Prospective study in adults with mild-moderately active CD [Harvey–Bradshaw Index (HBI) scores 5–16] and endoscopic disease activity of >7 (or ≥4 for isolated ileal disease) as measured by the Simple Endoscopic Score for Crohn’s disease (SES-CD). Patients were treated for 2 weeks using oral enteral nutrition (EN). Those with symptomatic improvement (HBI score reduction ≥2) were transitioned to the MED-CD for 12 weeks. Outcomes of interest included satisfactory adherence (≥20 on the modified medical adherence report scale-5 questionnaire), clinical remission (CR) (HBI ≤4), clinical response (HBI reduction ≥3), endoscopic response (SES-CD reduction ≥50%), and endoscopic remission (ER) (SES-CD <3).

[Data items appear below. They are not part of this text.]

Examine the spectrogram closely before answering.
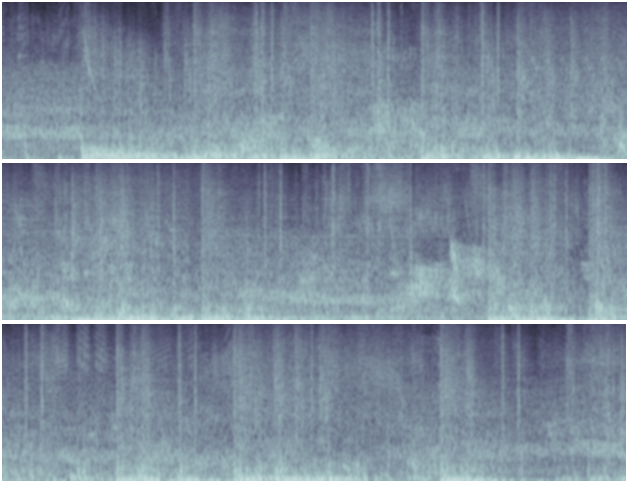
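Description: A man speaks close to a headset microphone with animation.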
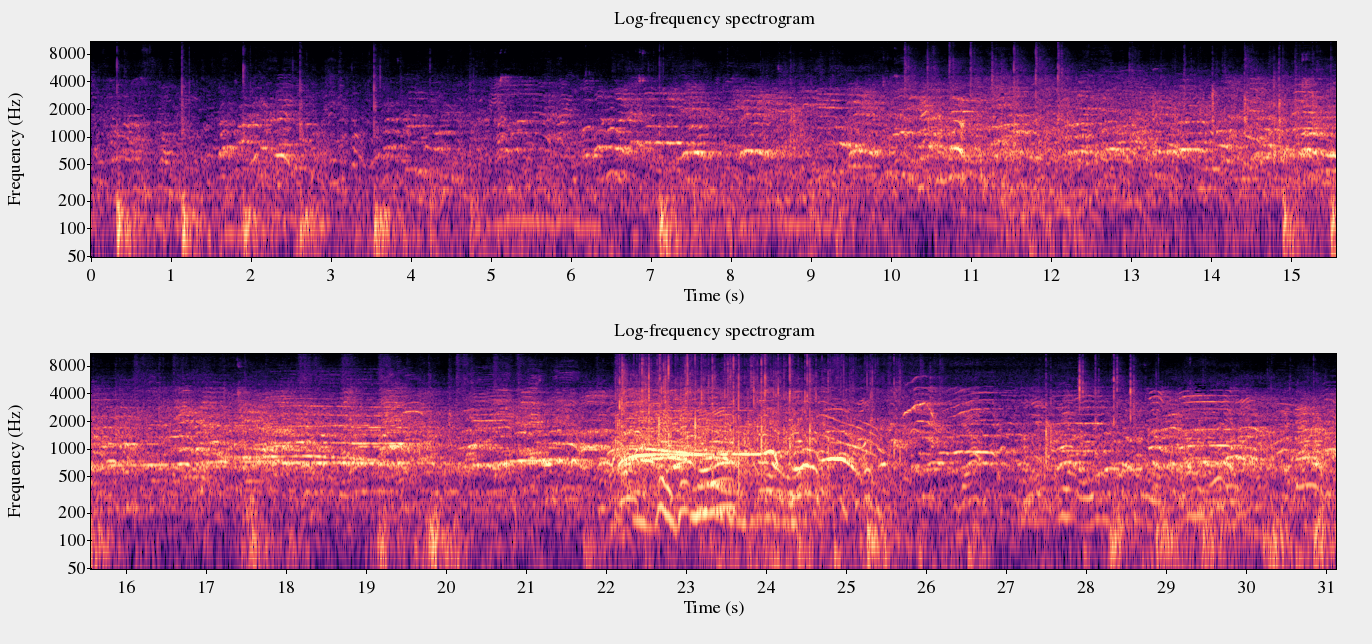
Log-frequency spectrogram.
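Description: A basketball bouncing on a hardwood gym floor during play, a run of sharp thuds, with spectators' voices throughout. The crowd gets louder about twenty-two seconds in.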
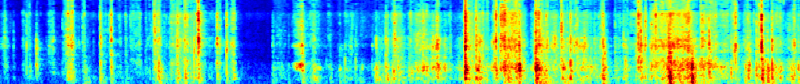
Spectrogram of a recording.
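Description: Clear plastic bag crinkling and rustling as it is handled, with small irregular clicks and taps; sparse at first, then denser and louder over the second half.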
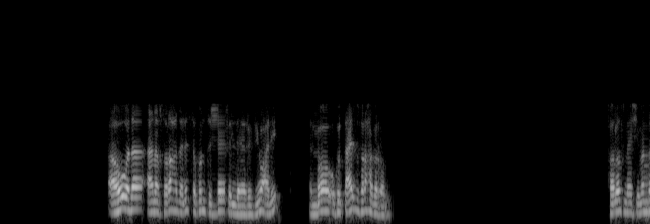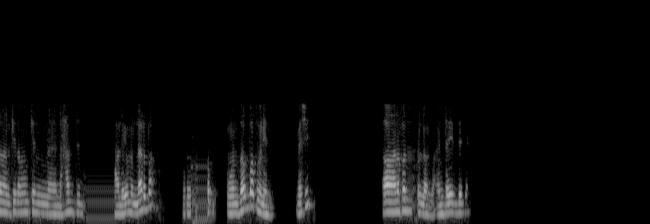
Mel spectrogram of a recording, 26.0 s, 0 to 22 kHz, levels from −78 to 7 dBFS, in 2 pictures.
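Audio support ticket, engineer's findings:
Narrowband, slightly rough and synthetic speech throughout, nothing above 4 kHz. iLBC codec: each 20 ms frame's excitation coded independently, consistent with the 15.2 kbps mode. The coding damage is plainly audible across the whole clip.

Held, buzzy or breathy vowel-like fills at 2.70–2.85 s, 4.26–4.52 s (scattered, longest run about a tenth of a second), 6.31–6.38 s, 12.90–13.00 s, 14.66–15.32 s, 16.76–17.18 s, 21.16–21.37 s and 25.22–25.38 s. Lost iLBC frames: the decoder repeats the last pitch cycle mixed with noise, and the fill fades on the 0.64 s and 0.4 s gaps. The voice is right again almost at once after each one.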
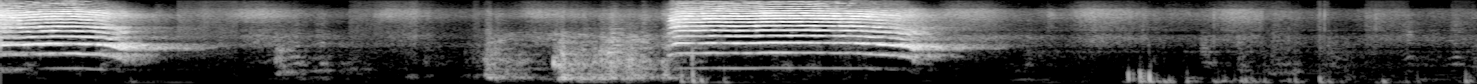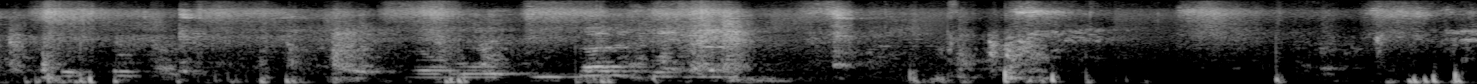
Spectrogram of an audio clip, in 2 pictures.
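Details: Saanen goats kept in Swat, Pakistan, give two strong quavering bleats early on, the second longer, followed by shuffling, knocking and quiet human voices.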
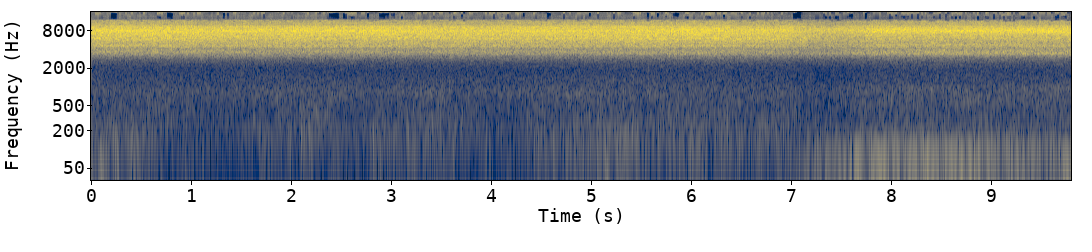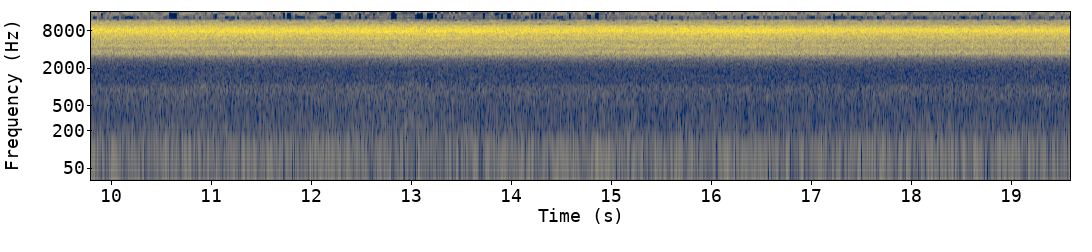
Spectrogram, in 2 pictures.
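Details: At Gwangalli Beach, cicadas keep up an unbroken, high, sizzling buzz. It dips briefly around seven seconds. After that a low rumble joins underneath while the insect drone carries on steadily.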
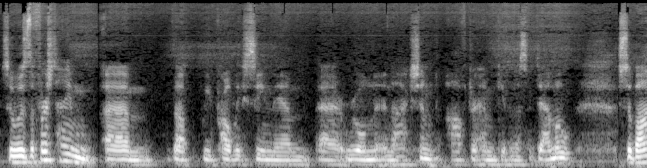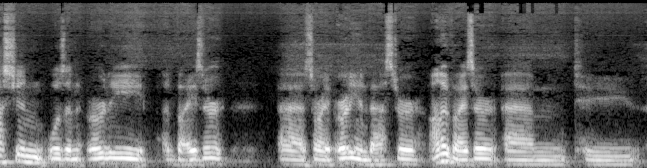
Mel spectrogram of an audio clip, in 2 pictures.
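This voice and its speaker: A man's voice: on the low side, warm tone. A man answering interview questions about a tech event in a casual, hesitant way, with many ums and restarts. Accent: not from New Zealand. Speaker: event organizer, interview guest. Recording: distant mic with faint noise.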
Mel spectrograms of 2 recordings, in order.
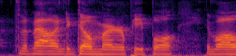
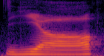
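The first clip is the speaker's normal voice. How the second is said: country bumpkin; 5 dB quieter than usual. Shown as a demonstration. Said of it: "learning to talk like a country bumpkin".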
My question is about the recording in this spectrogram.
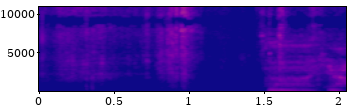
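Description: A paper sticker sheet rustling and crinkling as it is handled, with a brighter crinkle about a second in. A short voiced sound follows near the end.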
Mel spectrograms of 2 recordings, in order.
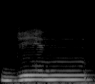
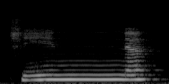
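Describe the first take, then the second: First: The first sound is a firm, hard j. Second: The first sound is soft, close to sh. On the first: The speaker calls it right. "from the middle part of the tongue" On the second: The speaker calls it wrong. "Wrong pronunciation"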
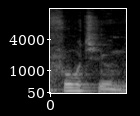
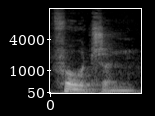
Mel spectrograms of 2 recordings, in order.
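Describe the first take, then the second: First: The t and y sounds stay separate. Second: The t and y merge into a ch sound. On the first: This is the conservative, upper-class form. "very conservative, very upper class" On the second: This is the normal form.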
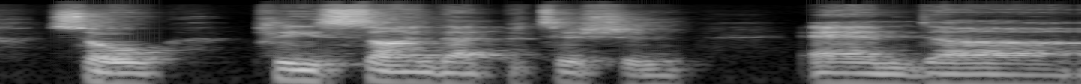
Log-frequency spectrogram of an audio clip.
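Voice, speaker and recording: A man with a very deep, low voice and a slight British accent speaks very slowly in a bright, sharp tone with fairly even intonation. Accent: slight, well-traveled British. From England and the Middle East, born in Pakistan. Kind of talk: casual interview chat.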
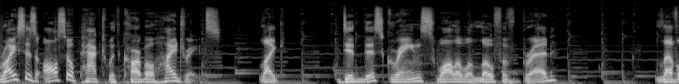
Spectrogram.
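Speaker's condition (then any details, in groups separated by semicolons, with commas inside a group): No condition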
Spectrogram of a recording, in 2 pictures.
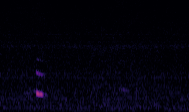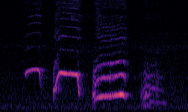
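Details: Kiri, an elderly pet dog, whimpers while waiting for its owner to come home. One faint short whine comes first, then after a pause four high, wavering, nasal whines follow in quick succession over quiet room hiss.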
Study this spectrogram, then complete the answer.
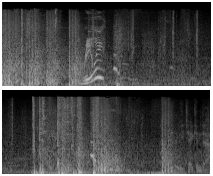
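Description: Automatic gunfire in the battle royale video game Apex Legends, with loud rapid bursts coming in clusters and a sweeping whine between them, while someone speaks briefly over the shooting.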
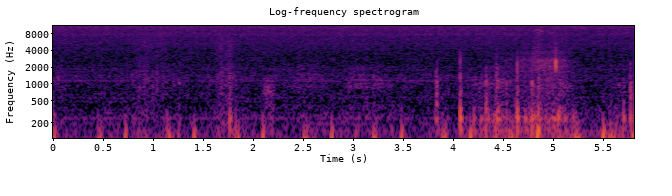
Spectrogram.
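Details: Heartbeat recorded with a 3dio binaural microphone for an ASMR cuddling roleplay, lying in grass: soft low thumps about 85 a minute, somewhat uneven in loudness, faint room hum; normal resting heartbeat.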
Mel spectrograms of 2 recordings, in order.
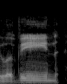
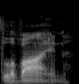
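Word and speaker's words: Levine: Jerry's like, "Oh, this is my cousin Arty Lavine." And Arty says, "Leavine."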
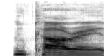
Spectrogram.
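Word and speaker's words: Le Carré: after all this is lucari lucare that's how they pronounce it i'm a teacher i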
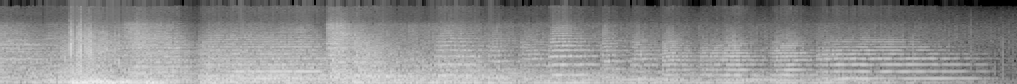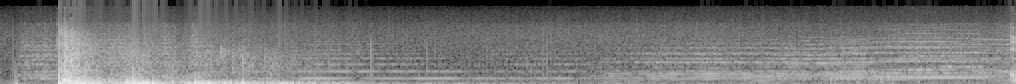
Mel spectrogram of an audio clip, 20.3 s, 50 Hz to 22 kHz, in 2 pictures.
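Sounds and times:
sustained brass band music: 0:00.0 - 0:20.3
old wooden cannon blasts: 0:00.5 - 0:04.8, 0:10.7 - 0:14.8.

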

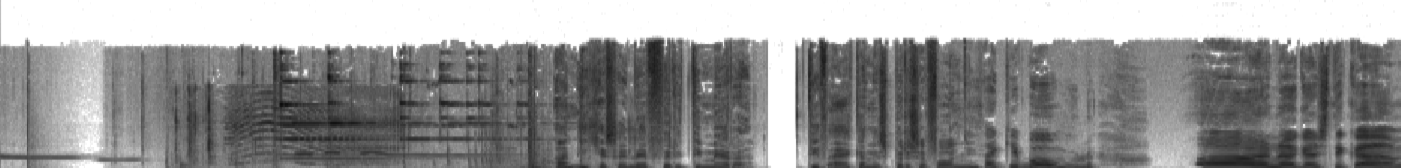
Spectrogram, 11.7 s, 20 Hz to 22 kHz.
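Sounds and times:
man whistling a short tune of two held notes: 0:00.0 - 0:01.2
speech: 0:01.5 - 0:01.8, 0:04.6 - 0:11.6.

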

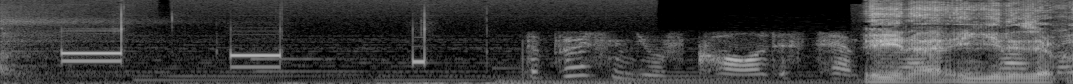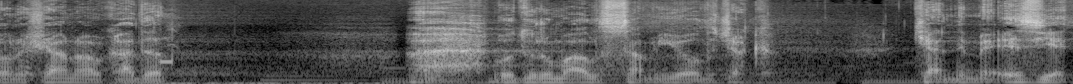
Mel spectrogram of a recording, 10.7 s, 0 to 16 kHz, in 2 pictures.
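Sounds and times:
low hum: 0:00.0 - 0:08.1
phone keypad dialing tones: 0:00.3 - 0:01.4
speech: 0:02.8 - 0:06.4, 0:07.4 - 0:09.3, 0:10.0 - 0:10.7.

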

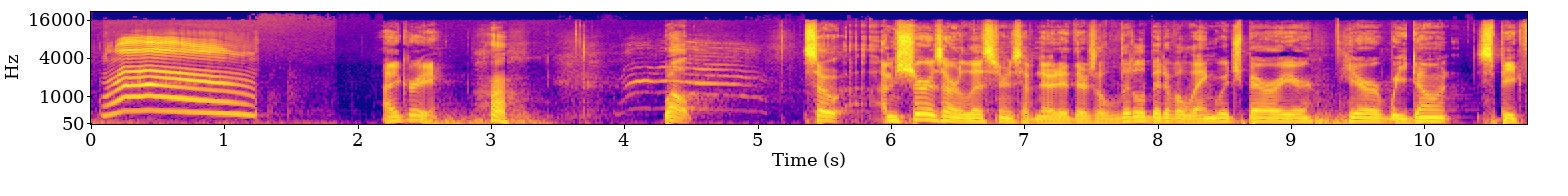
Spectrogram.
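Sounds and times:
cat meowing: 0:00.0 - 0:01.4, 0:03.9 - 0:05.2
speech: 0:02.2 - 0:03.3, 0:04.3 - 0:04.6, 0:05.4 - 0:10.7.

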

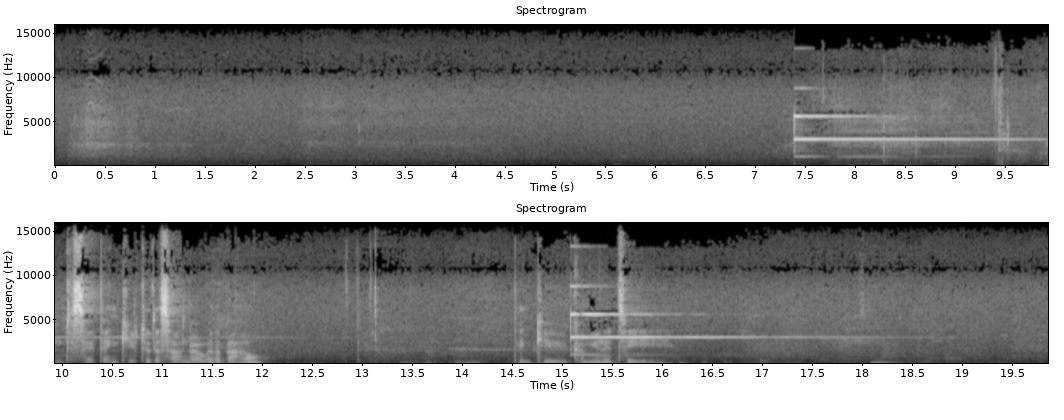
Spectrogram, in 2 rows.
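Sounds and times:
soft steady hiss: 0:00.0 - 0:19.8
small bell struck and ringing: 0:07.4 - 0:12.6, 0:13.9 - 0:19.1
speech: 0:10.0 - 0:12.2, 0:14.6 - 0:16.3.

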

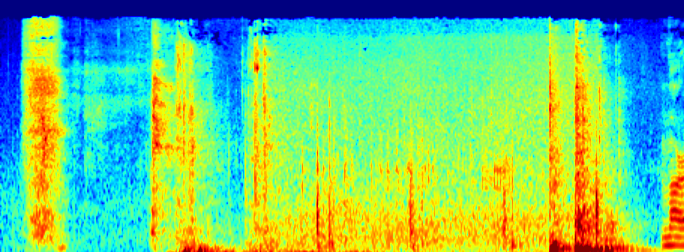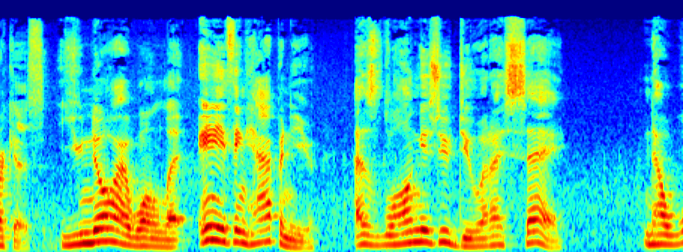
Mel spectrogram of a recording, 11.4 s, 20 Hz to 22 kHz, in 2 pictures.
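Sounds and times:
steady hiss: 0:00.0 - 0:11.3
door pulled open with a scraping creaking sweep: 0:01.3 - 0:05.4
knocks and rattles: 0:01.4 - 0:05.5
speech: 0:05.6 - 0:10.4, 0:11.0 - 0:11.3.

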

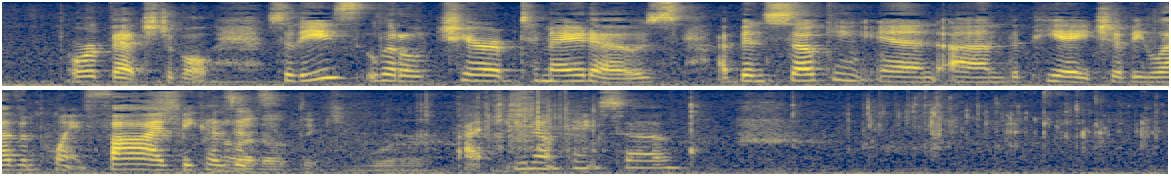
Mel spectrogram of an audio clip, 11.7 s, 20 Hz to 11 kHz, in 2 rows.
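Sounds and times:
speech: 0:00.4 - 0:09.4
alkaline water pouring over cherry tomatoes in a bowl: 0:10.1 - 0:11.6.

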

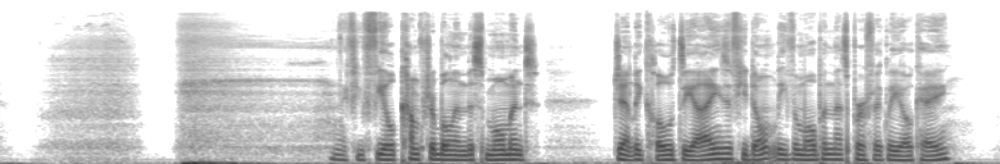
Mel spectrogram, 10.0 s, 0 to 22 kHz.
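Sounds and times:
deep breath during a guided meditation: 0:00.0 - 0:03.4, 0:05.4 - 0:06.0
speech: 0:03.3 - 0:05.4, 0:06.1 - 0:09.6.

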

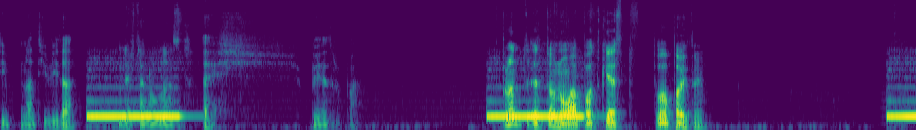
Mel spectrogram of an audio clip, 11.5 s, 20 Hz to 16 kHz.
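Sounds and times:
speech: 0:00.0 - 0:03.1, 0:03.9 - 0:04.6, 0:06.3 - 0:08.9
phone call tone of an unanswered outgoing call: 0:01.1 - 0:02.6, 0:06.1 - 0:07.5, 0:11.1 - 0:11.4.

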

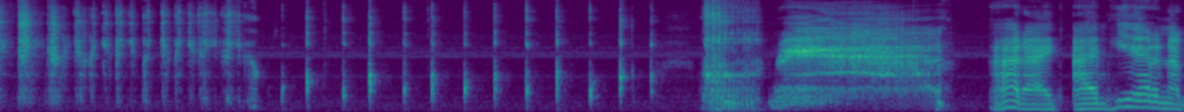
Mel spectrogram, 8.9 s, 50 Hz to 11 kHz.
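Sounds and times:
horse whinnying: 0:05.4 - 0:07.1
speech: 0:07.6 - 0:08.8.

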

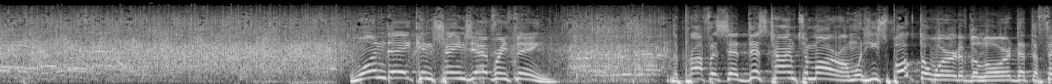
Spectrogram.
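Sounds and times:
large audience clapping hands: 0:00.0 - 0:06.9
speech: 0:03.6 - 0:10.5.

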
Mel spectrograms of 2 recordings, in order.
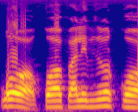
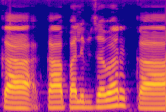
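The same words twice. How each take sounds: First: ক as Arabic qaf, from the back of the mouth with a rounded vowel; qaf pronunciation. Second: কা as a light front "kaa" with an open vowel; kaf pronunciation. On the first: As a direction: say ক as a heavy "qo", not "ka". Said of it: "এখানে হবে উচ্চারণটি". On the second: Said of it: "আর এখানে হবে". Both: Shown as a demonstration.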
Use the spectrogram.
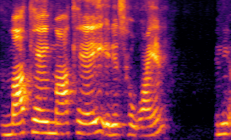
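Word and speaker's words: Makemake: talked about pluto there's also aeris that is pronounced mache mache it is hawaiian and the other one is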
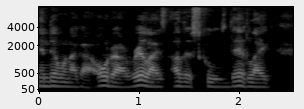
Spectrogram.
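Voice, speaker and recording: Somewhat breathy and medium in pitch, this man talks with an American accent. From Syracuse, New York (South Side). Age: 30s. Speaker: financial advisor and entrepreneur. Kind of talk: podcast interview. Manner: casual, conversational.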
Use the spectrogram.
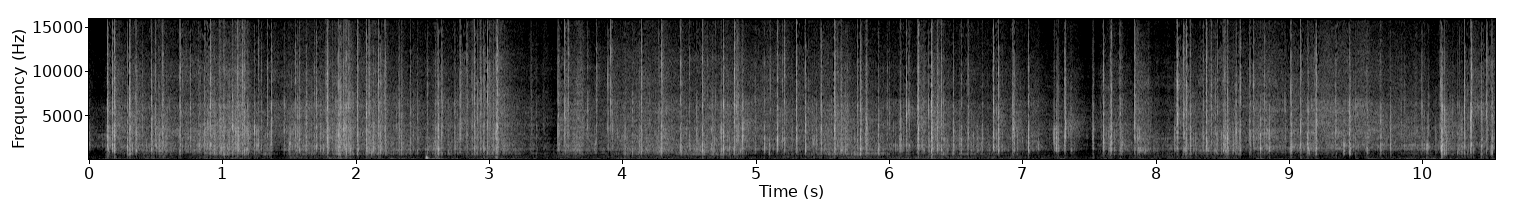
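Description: A hollow roll of beige parchment baking paper is scratched and squeezed by one hand with long orange nails. Dense, bright crinkling and rustling runs almost continuously, with a brief dip in the middle.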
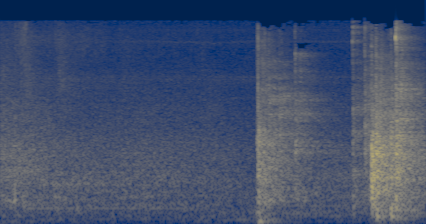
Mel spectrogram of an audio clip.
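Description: A glass-panelled back door being opened and shut: low background noise, then a sudden knock about two and a half seconds in and a louder bang near the end.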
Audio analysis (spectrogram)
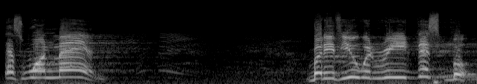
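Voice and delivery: fiery sermon shout; preaching at full force. Acted. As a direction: hammer each phrase at the crowd. Preaching peak.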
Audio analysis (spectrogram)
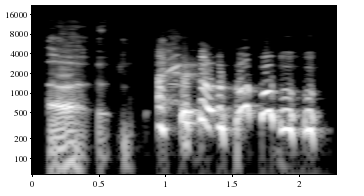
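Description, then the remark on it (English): A loud burp rings out, followed by a quick run of short, croaky voiced bursts, like someone burping out a string of syllables. “We might burp.”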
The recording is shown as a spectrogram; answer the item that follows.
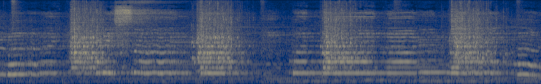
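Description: A woman singing a long, held melody with a Sundanese angklung ensemble of bamboo instruments and band accompaniment. Fuller accented chords swell in about every two seconds.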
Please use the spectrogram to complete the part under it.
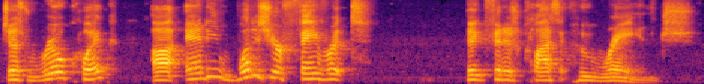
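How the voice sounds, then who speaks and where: A man hosting a fan panel in casual conversation, with a hesitant, halting delivery. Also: on the high side, big pitch swings, a bit bright.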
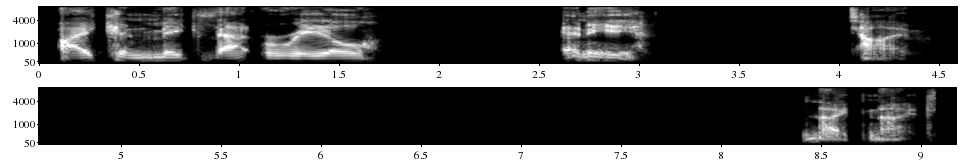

A total of 17 patients were treated with 2 weeks of EN. Of these, 13 were deemed responders and treated with 12 weeks of MED-CD. Satisfactory adherence was reported among 11/13 (84.6%) at week 6 and 8/12 (67%) at week 14. Of the 13 patients who responded to EN by week 2, 5 (38.5%) had attained CR at week 2 and maintained CR until week 14 using MED-CD. Endoscopic response was observed in 6 (46.2%) participants and ER was seen in 2 (15.4%).
Two weeks of oral EN followed by 12 weeks of the MED-CD was acceptable by most adult patients who enroled in this study.